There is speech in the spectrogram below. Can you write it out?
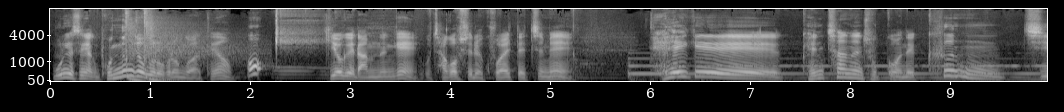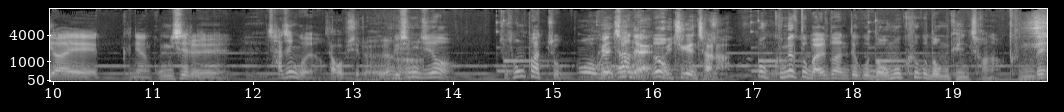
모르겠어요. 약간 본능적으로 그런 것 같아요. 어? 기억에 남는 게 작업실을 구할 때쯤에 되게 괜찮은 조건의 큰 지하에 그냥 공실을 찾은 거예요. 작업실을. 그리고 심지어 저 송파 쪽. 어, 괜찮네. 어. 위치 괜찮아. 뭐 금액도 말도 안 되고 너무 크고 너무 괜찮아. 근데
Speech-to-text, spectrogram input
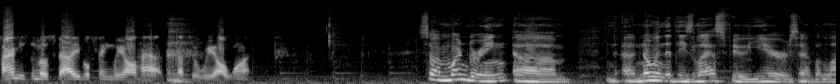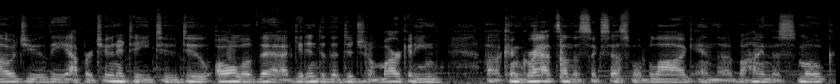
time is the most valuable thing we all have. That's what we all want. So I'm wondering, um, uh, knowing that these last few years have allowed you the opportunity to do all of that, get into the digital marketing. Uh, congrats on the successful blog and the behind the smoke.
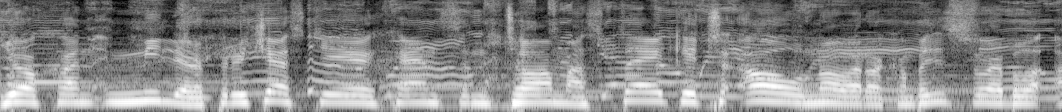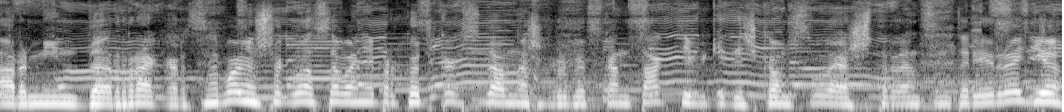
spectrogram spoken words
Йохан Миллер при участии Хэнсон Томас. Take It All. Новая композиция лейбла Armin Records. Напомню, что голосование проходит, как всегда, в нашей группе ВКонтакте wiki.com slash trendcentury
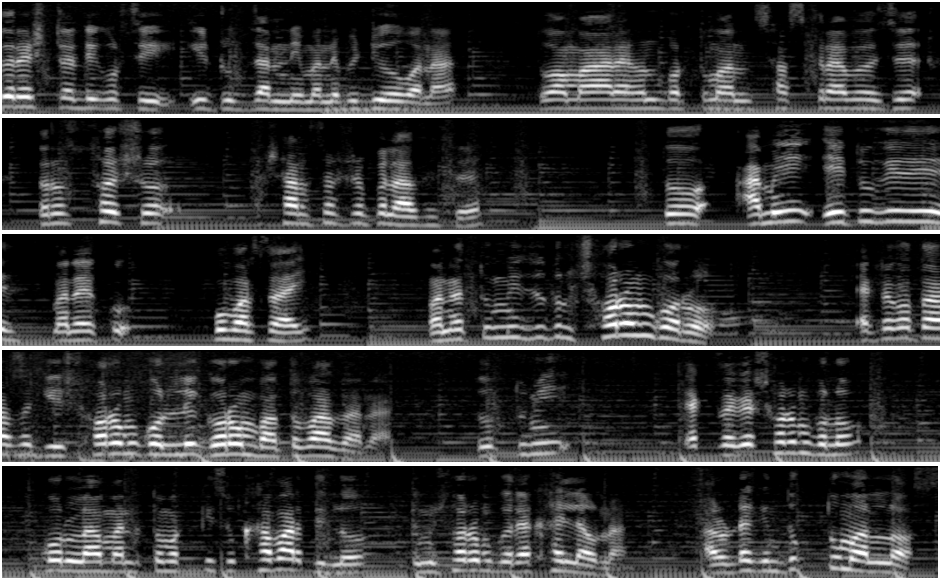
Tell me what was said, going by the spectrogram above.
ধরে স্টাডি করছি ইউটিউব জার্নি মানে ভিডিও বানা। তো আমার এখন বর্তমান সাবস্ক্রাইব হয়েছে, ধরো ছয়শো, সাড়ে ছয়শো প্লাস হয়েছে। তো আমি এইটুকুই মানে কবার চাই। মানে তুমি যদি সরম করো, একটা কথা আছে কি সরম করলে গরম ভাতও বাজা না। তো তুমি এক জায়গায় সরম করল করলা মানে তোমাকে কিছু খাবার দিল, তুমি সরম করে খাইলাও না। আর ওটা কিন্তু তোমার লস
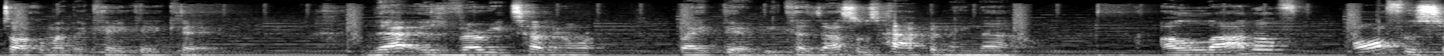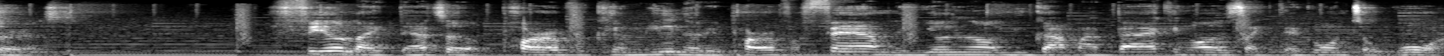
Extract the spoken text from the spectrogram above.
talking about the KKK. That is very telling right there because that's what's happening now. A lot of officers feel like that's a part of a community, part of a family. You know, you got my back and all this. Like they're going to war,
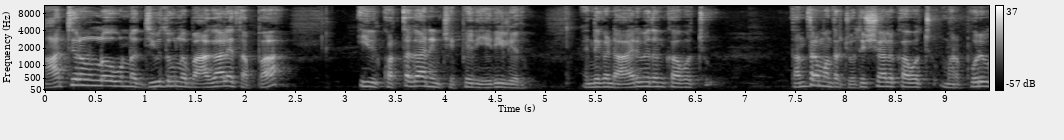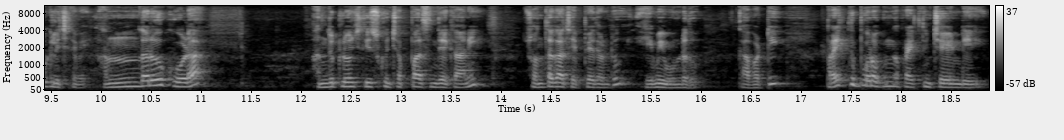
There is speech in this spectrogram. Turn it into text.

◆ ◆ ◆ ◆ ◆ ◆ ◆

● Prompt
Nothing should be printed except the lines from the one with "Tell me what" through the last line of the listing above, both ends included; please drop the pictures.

● Task answer
Tell me what was said, going by the spectrogram above.
ধরে স্টাডি করছি ইউটিউব জার্নি মানে ভিডিও বানা। তো আমার এখন বর্তমান সাবস্ক্রাইব হয়েছে, ধরো ছয়শো, সাড়ে ছয়শো প্লাস হয়েছে। তো আমি এইটুকুই মানে কবার চাই। মানে তুমি যদি সরম করো, একটা কথা আছে কি সরম করলে গরম ভাতও বাজা না। তো তুমি এক জায়গায় সরম করল করলা মানে তোমাকে কিছু খাবার দিল, তুমি সরম করে খাইলাও না। আর ওটা কিন্তু তোমার লস
Extract the spoken text from the spectrogram above.
talking about the KKK. That is very telling right there because that's what's happening now. A lot of officers feel like that's a part of a community, part of a family. You know, you got my back and all this. Like they're going to war,
There is speech in this spectrogram. Turn it into text.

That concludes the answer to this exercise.